Psychologists, well-meaning intellectuals, and exasperated teachers will claim that the class clown is a disruptive, annoying problem-child who is disguising deep emotional pain by acting like an amateur comedian just to get attention. I say that’s academic nonsense because some funny people just like to cause laughter and that’s SO much better than instigating food fights in the cafeteria. I often played the coveted role of Santa Claus at my school’s parent-student Christmas parties, mainly because I was funny but also because my parents didn’t want to be seen with me in public.
Reflecting upon my irreverent behavior in school, I now want to apologize to all my teachers because I was the student from hell. Just ten minutes into a boring lecture, I would fake farts or sing songs from Fiddler on the Roof just so I could get thrown out of class amid guffaws from my snickering comrades in the back of the room. I have such fond memories of vocalizing “Matchmaker, Matchmaker” on my way to the principal’s office. Upon returning to class, I would often hum the more serious version of “Sunrise, Sunset.” Nothing signified contrite redemption like a poignant tribute to oppressed peasants solemnly singing about being laden with happiness and tears.
But I take solace in the words of notable experts who have studied the complex and compelling cornucopia of class clowns.

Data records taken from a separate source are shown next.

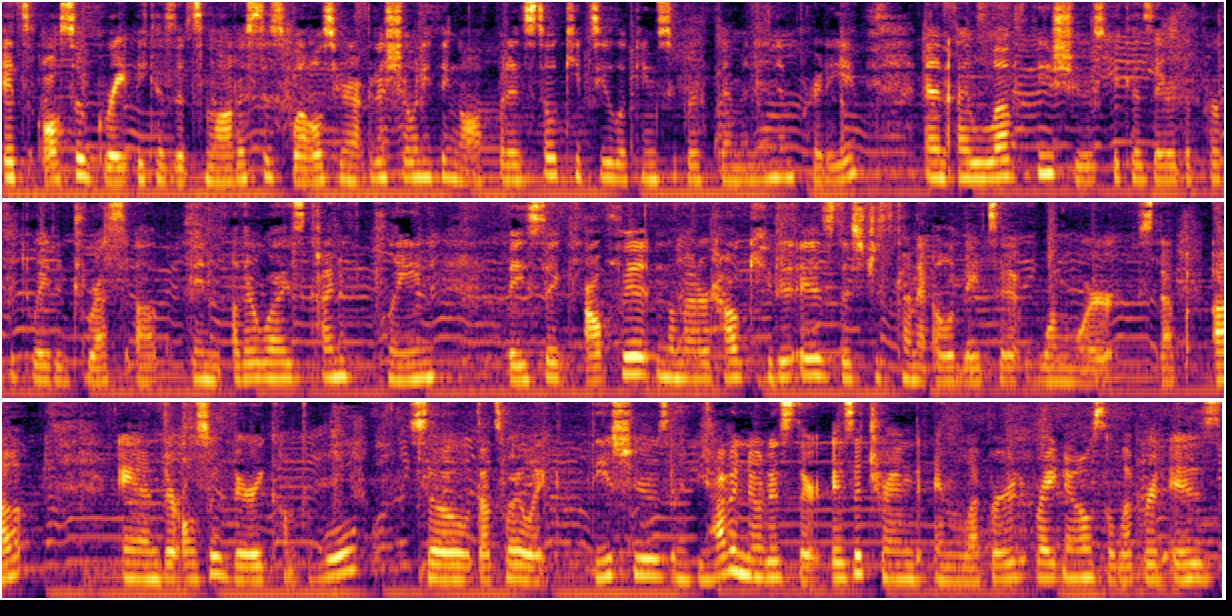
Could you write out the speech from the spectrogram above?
it's also great because it's modest as well, so you're not going to show anything off, but it still keeps you looking super feminine and pretty. And I love these shoes because they're the perfect way to dress up in otherwise kind of plain basic outfit. No matter how cute it is, this just kind of elevates it one more step up. And they're also very comfortable, so that's why I like these shoes. And if you haven't noticed, there is a trend in leopard right now. So leopard is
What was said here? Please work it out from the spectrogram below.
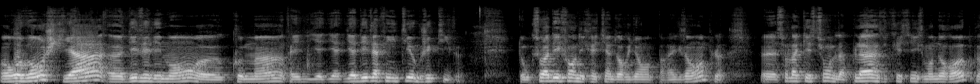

For example, Dr. Maximus Foghorne, renowned specialist in adolescent behavior, noted that young people who desire to provoke laughter from a random audience often exhibit brilliant personal and professional success later in life.
“My studies indicate that society is far too critical of emerging performance and comedic personalities in early developmental stages associated with chronic boredom and the blameless inability to conform to preordained standards of serious decorum,” said Dr. Foghorne. “Obviously, the spirited and independent child should be celebrated and not condemned for outbursts relating to exuberant and animated behavior which often combines excessive energy with wicked wit to be channeled into outstanding achievements throughout adulthood.”
His astute assessments are endorsed by the esteemed Revival Center for Boisterous Behavior and Clinical Comedic Studies at the University of Clownhaven in Thesaurus, Italy.
“Playwrights, theologians, and itinerant thespians concur that the delicate line between absurdity and horror is reflected in our inherent ability to discern humor from tragedy,” said Credence Clearwater, PhD. and Director of the Revival Center. “What manifests as irritating immaturity is actually extraordinary genius frolicking in a grand masquerade into the ballroom of life. We should savor time spent with jesters and learn from their impertinent actions.”
Other professionals concur that the class clown should be tolerated and even praised for introducing sporadic bursts of joyful chaos into a regimented routine that without levity inevitably leads to disillusionment and disaster. So for now, let’s pay homage and offer sincere respect to silly people who can instigate laughter while writing complete fabrications as they present assorted falsehoods as total fact with unsubstantiated opinions. Just because the noted specialists in this article don’t really exist doesn’t mean they don’t really exist. Fun and fantasy trump reality every time. If you can’t be the class clown, sit near one and enjoy the show.